“Middle managers were unknown in the United States before the mid-nineteenth century, yet managers and clerks accounted for almost 17 percent of the U.S. work force by 1940. From 1900 to 1910 the number of managers in the U.S. work force grew by 45 percent, far outpacing the growth in the general work force.”
Towering skyscrapers were built to house these new office workers, as images of the New York City skyline in 1876 and 1932 show.
Corporations created large bureaucracies to resolve the control crisis brought about by the growing scale of human systems. “Resolution of the crisis demanded new means of information processing and communication,” James Beniger wrote in The Control Revolution, “to control an economy shifting from local segmented markets to increasingly higher levels of organization — what might be seen as the growing ‘systemness’ of society.” Even the logistics of 19th century armies, he says, were affected by the growing complexity of the material economy.
Workers were destined to become subservient to systems. “In the past, the man has been first,” Frederick Winslow Taylor wrote in The Principles of Scientific Management (1911). “In the future the system must be first.”
In 1878, when he was 22 years old, Taylor went to work at Midvale Steel — a steel-making, casting, forging and machining company with a flagship plant in Philadelphia. Shortly after, he was promoted to gang boss. He analyzed the nature of work, breaking each job into its component tasks and measuring the time required to complete each step. He separated planning from execution, and assigned it to managers and engineers. Workers were expected to perform repetitive tasks with ever greater efficiency. The goal was increased productivity.
In The One Best Way: Frederick Winslow Taylor and the Enigma of Efficiency (1997), Robert Kanigel described this as reinventing the very nature of work.
“Taylor was bringing to the machine shop at Midvale, and increasingly to the rest of the works, a new paradigm of order, standardization, and system. For the very act of close looking, central to time study, revealed not only useless motions by the worker but also deficiencies in the machines, bottlenecks in the flow of material, and other impediments to production.”
By 1883 Taylor had subdivided the foreman’s job into specialized functions assigned to different people. His obsession with efficiency paid off. Where two thousand people might otherwise have worked at Midvale, the actual number was twelve hundred.
Kanigel says Taylor’s scientific management ideas quickly caught on. Henry Ford enthusiastically adopted Taylor’s ideas and applied them at River Rouge, an integrated factory complex of eleven hundred acres, with 75,000 workers and 27 miles of conveyor belts. Ford was able to manufacture 6,000 cars a day, while his closest competitor produced only 700 cars a year.

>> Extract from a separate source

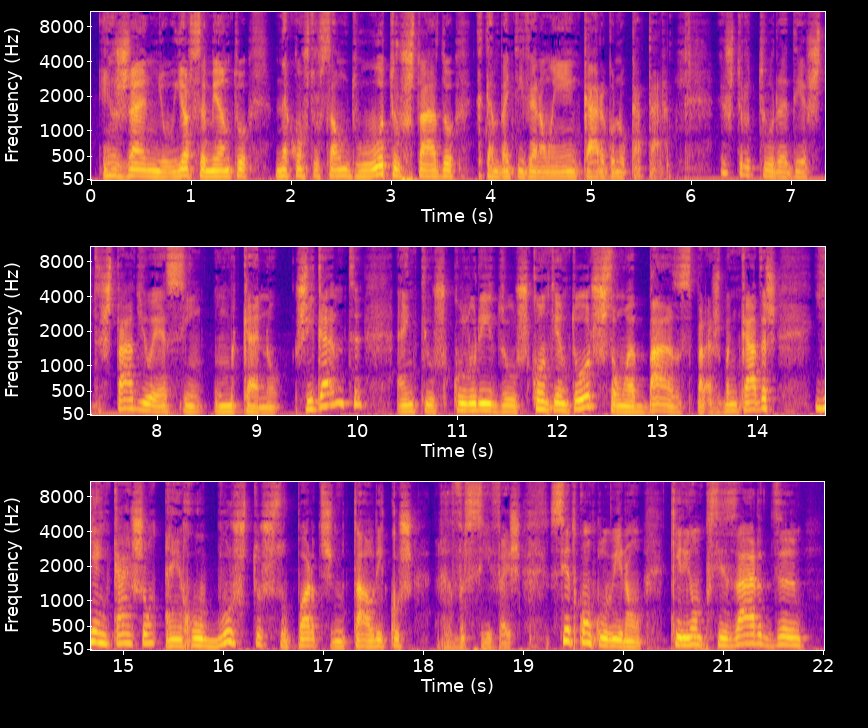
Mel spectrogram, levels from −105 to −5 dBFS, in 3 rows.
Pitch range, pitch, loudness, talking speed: 105-140 Hz, 120 Hz, -20 LUFS, 130 wpm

Taylor’s work was so influential that Peter Drucker recognized him, with Darwin and Freud, as one of three prime shapers of the modern world. Through his dramatic impact on the efficiency of American manufacturing, Drucker said, Taylor could be credited for the American victory in World War II.
Now, more than a hundred years later, history is repeating itself. Today’s challenges require yet another organizational transformation. Models that served well when the goal was to increase efficiency and productivity are now a liability when we need to be creative and agile.
This article is an excerpt from a book in progress on collaboration and transformative change. It was first posted on January 30, 2018, on LinkedIn.